Samuel Matlack at The New Atlantis:
How did we reach a point where “nothing at all escapes technique today”? Ellul offers a long genealogy of technique, from primitive man to the Greeks and Romans, to Christianity, the early modern era, and lastly the Industrial Revolution, when technique finally came into ascendancy. Ellul’s attention to social changes — technological, economic, legal, administrative, institutional — makes it a more earthy account of modern technical development than those frequently given that focus entirely on shifts in philosophical and religious outlooks. (This hints at the influence on Ellul of Marx, who famously rejected Hegel’s preoccupation with consciousness, rather than the material conditions of life, in understanding history.) While explanations from the history of ideas are not irrelevant for Ellul — although he probably dismisses them far too quickly — he considers them sorely lacking when it comes to explaining the rapid spread of technical development across Europe.
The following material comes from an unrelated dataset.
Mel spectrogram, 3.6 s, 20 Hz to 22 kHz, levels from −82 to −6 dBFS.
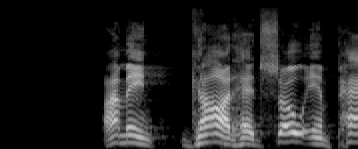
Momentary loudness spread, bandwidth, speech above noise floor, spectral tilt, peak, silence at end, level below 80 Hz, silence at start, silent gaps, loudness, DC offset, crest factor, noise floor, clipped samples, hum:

A better explanation, he believes, can be found in the convergence of five phenomena in the nineteenth century: the availability of scientific knowledge amassed over centuries; population growth; an economy at once stable but adaptable; a clear intention on the part of the whole society to exploit technical possibilities in all areas; and perhaps most importantly social plasticity — that is, a society willing to surrender its religious and social taboos and to trade in the supremacy of traditional groups for that of the individual.